[Dataset entries]

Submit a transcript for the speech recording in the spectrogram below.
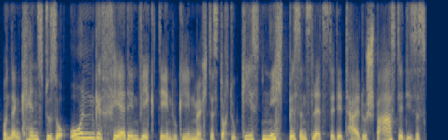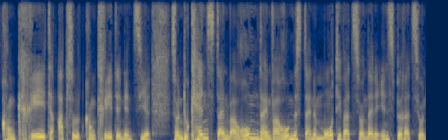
und dann kennst du so ungefähr den Weg, den du gehen möchtest. Doch du gehst nicht bis ins letzte Detail. Du sparst dir dieses konkrete, absolut konkrete in den Ziel, sondern du kennst dein Warum. Dein Warum ist deine Motivation, deine Inspiration.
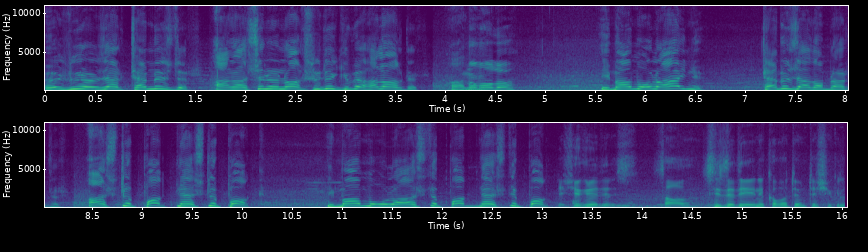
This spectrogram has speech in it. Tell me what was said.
Özgür Özel temizdir. Anasının ak sütü gibi halaldır. İmamoğlu? İmamoğlu aynı. Temiz adamlardır. Aslı pak, nesli pak. İmamoğlu aslı pak, nesli pak. Teşekkür ederiz. Sağ olun. Siz de yayını kapatıyorum. Teşekkürler.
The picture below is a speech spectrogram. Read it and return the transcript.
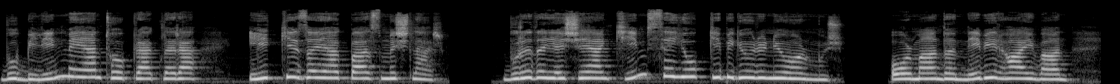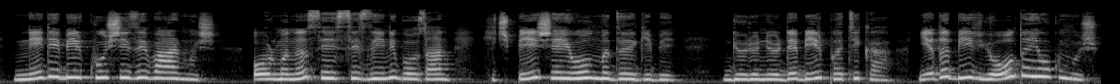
bu bilinmeyen topraklara ilk kez ayak basmışlar. Burada yaşayan kimse yok gibi görünüyormuş. Ormanda ne bir hayvan ne de bir kuş izi varmış. Ormanın sessizliğini bozan hiçbir şey olmadığı gibi görünürde bir patika ya da bir yol da yokmuş.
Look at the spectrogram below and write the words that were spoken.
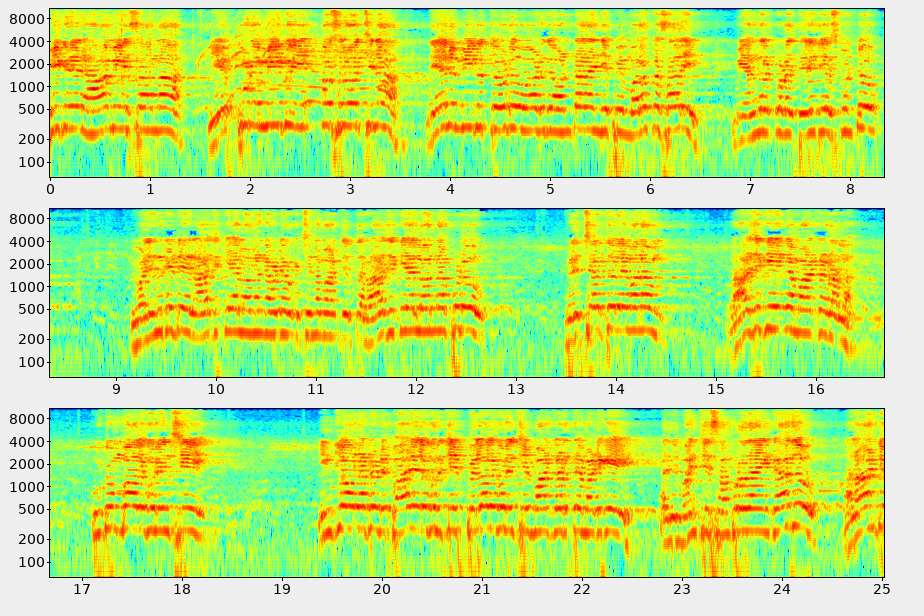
మీకు నేను హామీ ఇస్తా ఎప్పుడు మీకు ఏ అవసరం వచ్చినా నేను మీకు తోడు వాడుగా ఉంటానని చెప్పి మరొకసారి మీ అందరికి కూడా తెలియజేసుకుంటూ ఇవాళ ఎందుకంటే రాజకీయాల్లో ఉన్నాం కాబట్టి ఒక చిన్న మాట చెప్తా. రాజకీయాల్లో ఉన్నప్పుడు ప్రత్యర్థులే మనం రాజకీయంగా మాట్లాడాల? కుటుంబాల గురించి ఇంట్లో ఉన్నటువంటి భార్యల గురించి పిల్లల గురించి మాట్లాడితే మటుకి అది మంచి సంప్రదాయం కాదు. అలాంటి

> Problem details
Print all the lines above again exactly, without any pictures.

> Written response
Submit a transcript for the speech recording in the spectrogram below.
und dann kennst du so ungefähr den Weg, den du gehen möchtest. Doch du gehst nicht bis ins letzte Detail. Du sparst dir dieses konkrete, absolut konkrete in den Ziel, sondern du kennst dein Warum. Dein Warum ist deine Motivation, deine Inspiration.
This spectrogram has speech in it. Tell me what was said.
Özgür Özel temizdir. Anasının ak sütü gibi halaldır. İmamoğlu? İmamoğlu aynı. Temiz adamlardır. Aslı pak, nesli pak. İmamoğlu aslı pak, nesli pak. Teşekkür ederiz. Sağ olun. Siz de yayını kapatıyorum. Teşekkürler.
The picture below is a speech spectrogram. Read it and return the transcript.
bu bilinmeyen topraklara ilk kez ayak basmışlar. Burada yaşayan kimse yok gibi görünüyormuş. Ormanda ne bir hayvan ne de bir kuş izi varmış. Ormanın sessizliğini bozan hiçbir şey olmadığı gibi görünürde bir patika ya da bir yol da yokmuş.
Look at the spectrogram below and write the words that were spoken.
మీకు నేను హామీ ఇస్తా ఎప్పుడు మీకు ఏ అవసరం వచ్చినా నేను మీకు తోడు వాడుగా ఉంటానని చెప్పి మరొకసారి మీ అందరికి కూడా తెలియజేసుకుంటూ ఇవాళ ఎందుకంటే రాజకీయాల్లో ఉన్నాం కాబట్టి ఒక చిన్న మాట చెప్తా. రాజకీయాల్లో ఉన్నప్పుడు ప్రత్యర్థులే మనం రాజకీయంగా మాట్లాడాల? కుటుంబాల గురించి ఇంట్లో ఉన్నటువంటి భార్యల గురించి పిల్లల గురించి మాట్లాడితే మటుకి అది మంచి సంప్రదాయం కాదు. అలాంటి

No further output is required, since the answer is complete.